*** Records for this task

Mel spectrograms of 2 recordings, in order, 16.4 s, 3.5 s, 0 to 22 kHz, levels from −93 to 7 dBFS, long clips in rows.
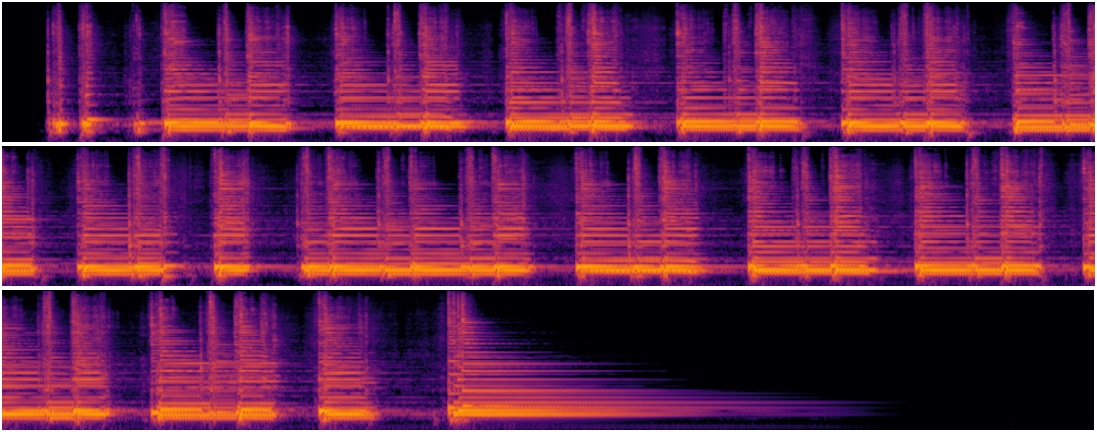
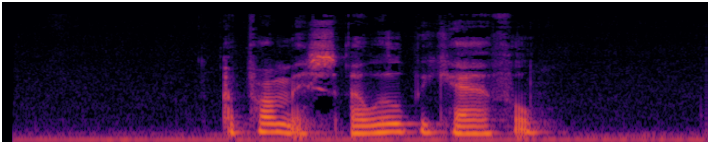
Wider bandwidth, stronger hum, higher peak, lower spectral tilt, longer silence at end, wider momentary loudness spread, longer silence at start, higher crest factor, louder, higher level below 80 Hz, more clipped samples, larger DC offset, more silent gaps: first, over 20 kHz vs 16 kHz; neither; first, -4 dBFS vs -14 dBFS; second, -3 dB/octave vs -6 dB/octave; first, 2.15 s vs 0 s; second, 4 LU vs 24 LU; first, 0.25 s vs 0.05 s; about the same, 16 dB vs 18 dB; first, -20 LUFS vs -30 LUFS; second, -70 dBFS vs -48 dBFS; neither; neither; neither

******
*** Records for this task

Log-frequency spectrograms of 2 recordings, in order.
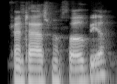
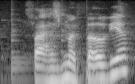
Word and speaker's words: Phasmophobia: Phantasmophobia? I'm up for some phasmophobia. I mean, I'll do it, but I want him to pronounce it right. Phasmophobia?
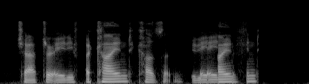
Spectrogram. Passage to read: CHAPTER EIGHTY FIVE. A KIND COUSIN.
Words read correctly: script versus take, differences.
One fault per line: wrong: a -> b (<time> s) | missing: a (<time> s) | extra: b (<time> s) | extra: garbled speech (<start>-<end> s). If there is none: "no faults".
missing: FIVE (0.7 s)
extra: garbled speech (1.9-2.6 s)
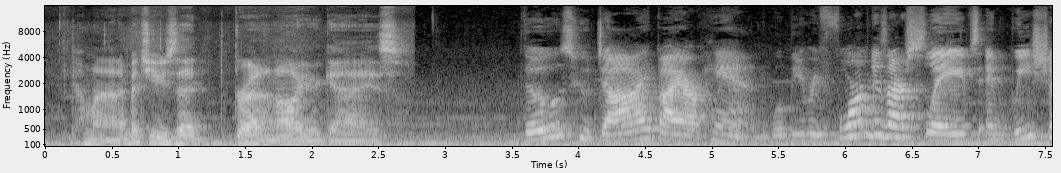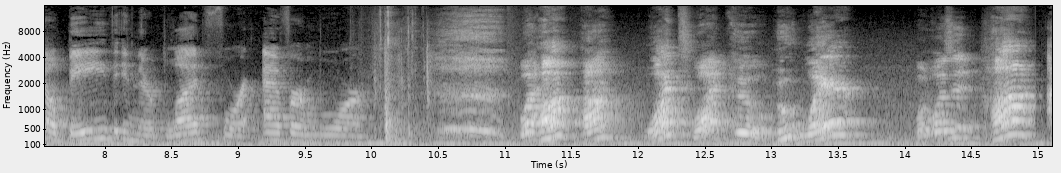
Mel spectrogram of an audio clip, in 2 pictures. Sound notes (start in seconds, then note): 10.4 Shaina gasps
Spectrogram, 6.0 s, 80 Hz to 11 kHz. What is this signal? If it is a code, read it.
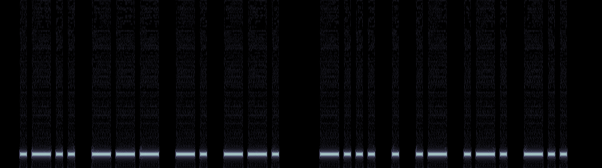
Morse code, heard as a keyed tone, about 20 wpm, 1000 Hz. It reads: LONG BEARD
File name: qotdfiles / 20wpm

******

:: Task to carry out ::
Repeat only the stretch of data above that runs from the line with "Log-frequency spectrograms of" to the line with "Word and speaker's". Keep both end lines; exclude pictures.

:: Expected output ::
Log-frequency spectrograms of 2 recordings, in order.
Word and speaker's words: Phasmophobia: Phantasmophobia? I'm up for some phasmophobia. I mean, I'll do it, but I want him to pronounce it right. Phasmophobia?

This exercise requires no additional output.